The temperature is dropping, the days are shorter and we’re reaching for our hoodies a little more often. Winter is well on the way, and aside from the few of you who love the cold (I don’t understand you) many of us are feeling pretty blah about it all.
While that’s common and not necessarily something to be concerned about, a significant shift in demeanour could be a sign of something a little more complicated. I chatted with psychologist Nancy Sokarno of Lysn to gain a little more insight on this topic.
Here are the signs you may be dealing with what psychologists refer to as SAD.
First of all, what is SAD?
Short for Seasonal Affective Disorder, SAD is a “psychological experience” usually attached to the cooler months of the year.
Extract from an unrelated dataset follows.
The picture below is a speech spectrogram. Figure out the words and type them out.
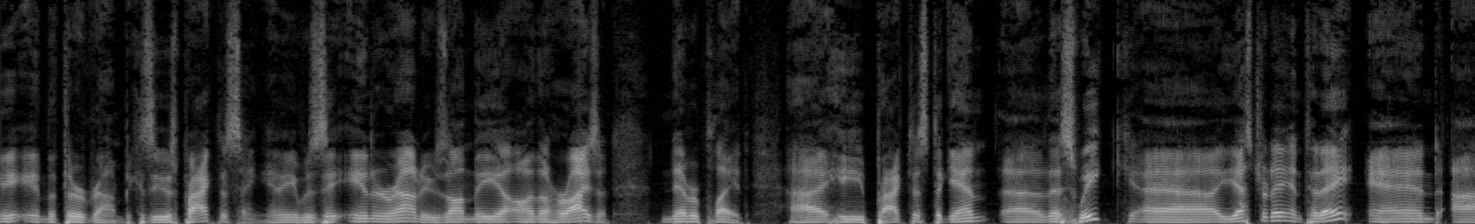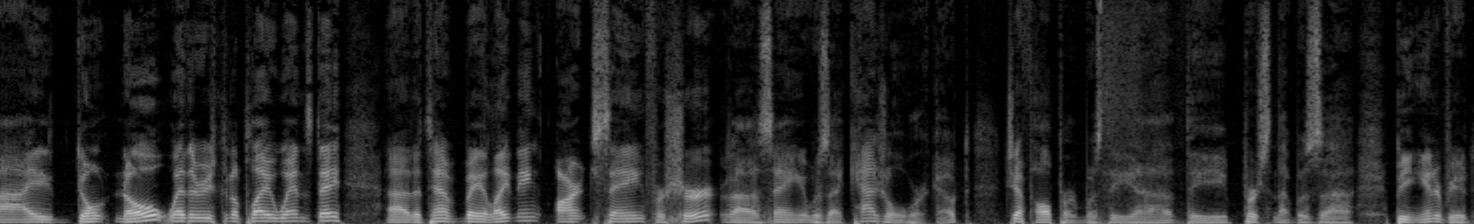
in, the third round because he was practicing and he was in and around. He was on the uh, on the horizon never played. Uh, he practiced again uh, this week, uh, yesterday and today, and I don't know whether he's going to play Wednesday. Uh, the Tampa Bay Lightning aren't saying for sure, uh, saying it was a casual workout. Jeff Halpern was the the person that was being interviewed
“SAD is thought to be caused by changes to our body’s circadian rhythms or our ‘body clocks’. It often happens in winter due to the body producing less of the hormones melatonin and serotonin, which affect sleep and mood,” Sokarno shared over email.
It goes well beyond simply feeling more run down in the winter months, SAD can seriously impact your sense of well-being at this time of year.
How can you tell if you’re experiencing Seasonal Affective Disorder?
This is a bit of a tricky one. Discovering whether or not you struggle with this experience really boils down to taking note of your emotional and mental response to the winter months, each year.
Sokarno explained that “someone suffering from SAD can display similar symptoms to someone suffering depression – generally feeling down about life, lacking energy, changes in sleeping or eating patterns and not getting pleasure out of things you might normally enjoy”.
However, pinpointing that this experience is SAD specifically is hardly straightforward.
“SAD can be harder to diagnose as you might need to experience it each winter over several years to understand what is going on,” she shared.
What are some ways to help lessen the impact of SAD?
Much like any mental health challenge, your best move is always going to be reaching for support from a mental health professional.
Sokarno said, “A psychologist can help determine what you’re suffering from and will offer actionable methods of treatment”.
In addition to that, however, it’s worth taking a look at your general sense of well-being. Eating well and exercising regularly, for example, can have an incredible impact on your headspace.
…possibly the most underrated benefit [of food and fitness] is what looking after your physical health can do for your mind, Sokarno shared.
Avoid foods high in sugar, and those that are heavily processed, and “try and find movement that feels good for your body”.
Tools you can use every day
Sokarno also recommended trying to challenge any negative thoughts you may be having. When you notice your mind is running away with you, take a moment to write your thoughts down and consider how true they are.
“You’ll notice as you write them down, they’ll look exaggerated and excessive,” she said.
“Don’t stop there. Write down a more realistic, kinder and objective thought” to replace the negative one, she suggestsed.
Another great way to ward off the symptoms of SAD is by spending time with loved ones who leave you feeling seen and appreciated. Sokarno gave the examples of ice skating or a movie night with pals to help you make the most of the cooler months.
Lastly, winter is also a really great time to commit to getting into mindfulness.
“Things like meditation, yoga, affirmations and breathing exercises all allow you to focus on being in the present moment and appreciating the now,” Sokarno explained.
Hopefully, by adopting these small lifestyle changes, you’ll notice a general boost in your mood going into winter. And if not, know that there’s always help available should you need it.